The United States Forest Service (USFS) is again accepting applications for the Community Wildfire Defense Grant Program. Now in its second year, this competitive program is designed to assist at-risk communities, including tribal communities, non-profit organizations, state forestry agencies and Alaska Native Corporations, with planning for and mitigating wildfire risks. Applications will be accepted until 11:59 pm Eastern Time Oct. 31, 2023.
This announcement comes after $197 million was awarded to 99 project proposals across 22 states and seven tribes during the first year of funding. The projects directly support the USFS 10-year strategy to treat up to 20 million acres of national forests and grasslands and 30 million acres of other federal, state, tribal and private lands to reduce wildfire risk to communities, infrastructure and natural resources. This year’s program has $250 million available for awards.
This grant is an excellent opportunity for at-risk communities to plan for and reduce their risk of wildfire.
The program, which was authorized by the Bipartisan Infrastructure Law, prioritizes at-risk communities in an area identified as having high or very high wildfire hazard potential, are low-income, or have been impacted by a severe disaster that affects the risk of wildfire. More details on these three priorities can be found in the Notices of Funding Opportunity (NOFOs) at grants.gov (USDA-FS-2023-CWDG-TRIBES, USDA-FS-2023-CWDG-CWSF, USDA-FS-2023-CWDG-NEMW, USDA-FS-2023-CWDG-SGSF).
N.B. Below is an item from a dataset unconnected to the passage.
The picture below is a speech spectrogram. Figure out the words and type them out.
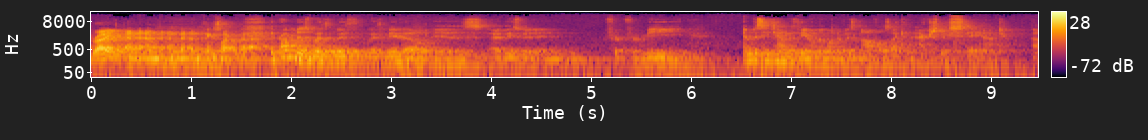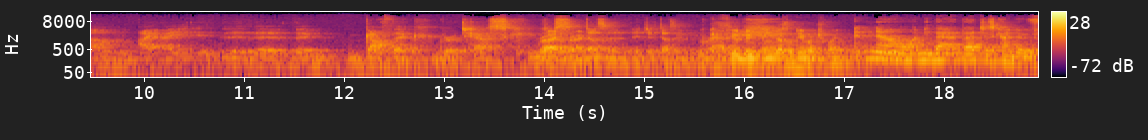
right? And and, and, and things like that. The problem is with with with Mieville is at least in, for for me, Embassytown is the only one of his novels I can actually stand. Um, I, I the, the the gothic grotesque Right, just right. doesn't it just doesn't The grab Cthulhu thing doesn't do much for you. me. No, I mean that that just kind of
Here’s what you need to know about this grant program and whether it’s right for your agency and community.
What Activities Are Eligible?
The Community Wildfire Defense Grant Program provides funding to communities for two primary purposes:
- Develop and revise Community Wildfire Protection Plans
- Implement projects described in a Community Wildfire Protection Plan that is less than 10 years old
Who Can Apply?
Entities eligible to apply for funding under the Community Wildfire Defense Grant Program include:
- Units of local governments representing communities located in an area with a risk of wildfires
- Indian tribes (apply through either the Indian Tribes/Alaska Native Corporations specific notice or the applicable regional notice)
- Non-profit organizations including homeowner associations that assist such communities
- State forestry agencies (including U.S. territories and interests)
- Alaska Native Corporations (apply through either the Indian Tribes/Alaska Native Corporations specific notice or the applicable regional notice)
Remember, you must have a current active SAM registration to apply for this grant.
This grant program does have match requirements. There is a 10% nonfederal match for proposals to develop or update a Community Wildfire Protection Plan. For grants proposals to implement projects described within a Community Wildfire Protection Plan, there is a 25% nonfederal match. You may request a match waiver if your community meets underserved status requirements.
Don’t Miss It!
In many communities across the United States, wildland fires are increasing in number and severity. Most fire departments and local governments struggle to meet the need for adequate fire protection and response. Opportunities like the Community Wildfire Defense Grant Program are key to building community preparedness and, ultimately, saving lives. This grant is an excellent opportunity for at-risk communities to plan for and reduce their risk of wildfire. If your coverage area falls into this category, don’t pass up this opportunity.
Need help with your grant proposal? Lexipol’s FireGrantsHelp team can help you prepare a compelling narrative and ensure your application gives you the best chance to receive funding. Contact us today to learn more!
- CWDG Dashboard – Enter your community, county or tribal area to view eligibility criteria, whether your community is considered at risk, whether you can apply of a cost-share waiver and more.
- CDWG Virtual Office Hours – Register to attend informational sessions on September 27, October 11 or October 25 where you can ask questions about the process, including the Notice of Funding Opportunity (NOFO) and the application.